What you will do: Your reply should consist solely of the number of lines in the data that contain "clip".

=== Section Start ===

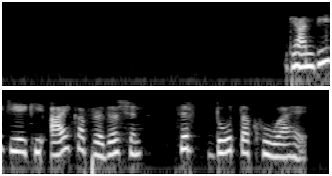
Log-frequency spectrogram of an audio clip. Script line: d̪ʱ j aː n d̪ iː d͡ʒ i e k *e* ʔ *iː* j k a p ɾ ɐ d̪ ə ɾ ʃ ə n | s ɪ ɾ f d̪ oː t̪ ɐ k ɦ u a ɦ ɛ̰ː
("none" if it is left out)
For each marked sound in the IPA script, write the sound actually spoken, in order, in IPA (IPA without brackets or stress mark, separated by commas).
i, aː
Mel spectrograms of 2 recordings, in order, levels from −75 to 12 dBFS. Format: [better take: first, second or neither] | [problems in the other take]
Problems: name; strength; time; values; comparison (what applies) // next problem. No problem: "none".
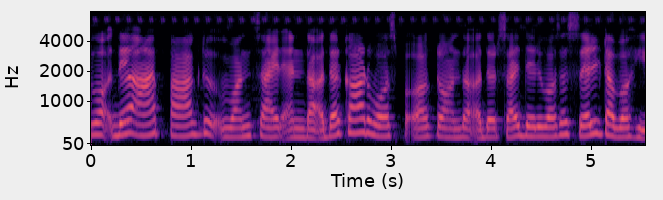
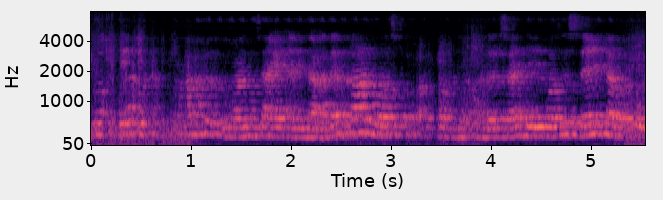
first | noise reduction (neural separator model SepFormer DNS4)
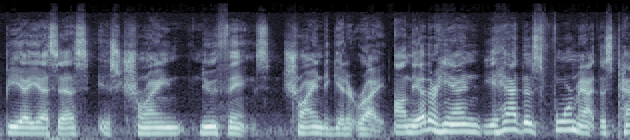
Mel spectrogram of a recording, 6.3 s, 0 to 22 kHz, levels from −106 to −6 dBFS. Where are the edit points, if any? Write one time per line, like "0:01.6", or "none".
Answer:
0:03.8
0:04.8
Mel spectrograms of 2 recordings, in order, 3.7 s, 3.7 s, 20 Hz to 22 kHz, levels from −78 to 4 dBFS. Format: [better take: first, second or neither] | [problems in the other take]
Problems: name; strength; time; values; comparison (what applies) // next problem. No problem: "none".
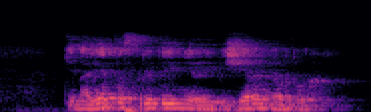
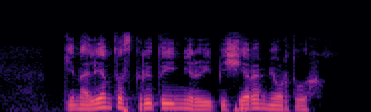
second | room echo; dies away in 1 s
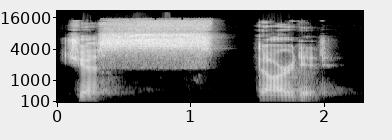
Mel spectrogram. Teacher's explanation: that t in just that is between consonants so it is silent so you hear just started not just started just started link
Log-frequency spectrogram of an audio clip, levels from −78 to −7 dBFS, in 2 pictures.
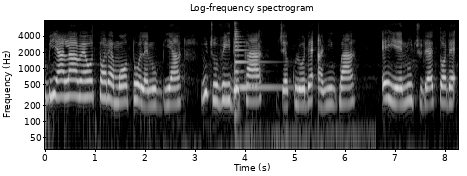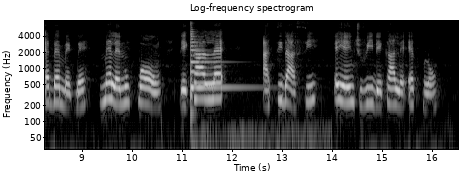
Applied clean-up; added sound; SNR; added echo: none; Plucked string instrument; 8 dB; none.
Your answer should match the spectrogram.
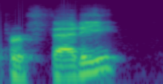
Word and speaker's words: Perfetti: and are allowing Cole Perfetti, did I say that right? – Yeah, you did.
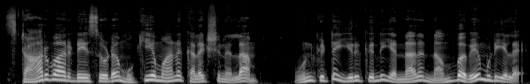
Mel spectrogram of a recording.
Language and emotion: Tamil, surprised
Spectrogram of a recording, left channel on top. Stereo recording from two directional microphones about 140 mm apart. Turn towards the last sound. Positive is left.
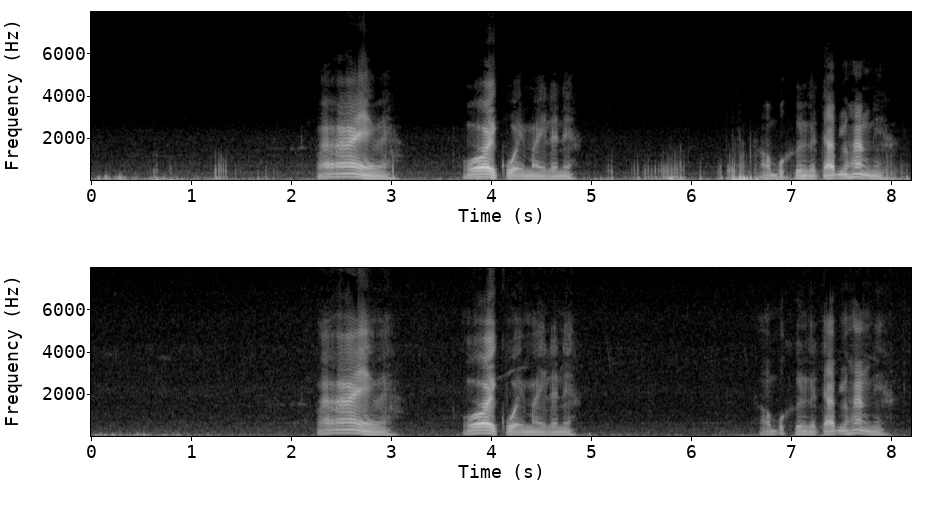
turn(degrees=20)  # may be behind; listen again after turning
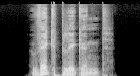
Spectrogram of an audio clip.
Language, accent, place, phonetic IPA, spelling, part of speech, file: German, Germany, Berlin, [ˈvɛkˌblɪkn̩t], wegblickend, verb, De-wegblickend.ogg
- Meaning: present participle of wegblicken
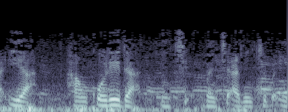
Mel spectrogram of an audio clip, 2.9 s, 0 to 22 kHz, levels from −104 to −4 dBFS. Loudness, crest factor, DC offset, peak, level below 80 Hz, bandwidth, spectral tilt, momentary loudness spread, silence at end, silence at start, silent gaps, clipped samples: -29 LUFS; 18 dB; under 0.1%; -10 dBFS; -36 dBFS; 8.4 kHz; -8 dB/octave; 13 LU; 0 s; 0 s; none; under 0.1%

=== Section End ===

Expected output: 4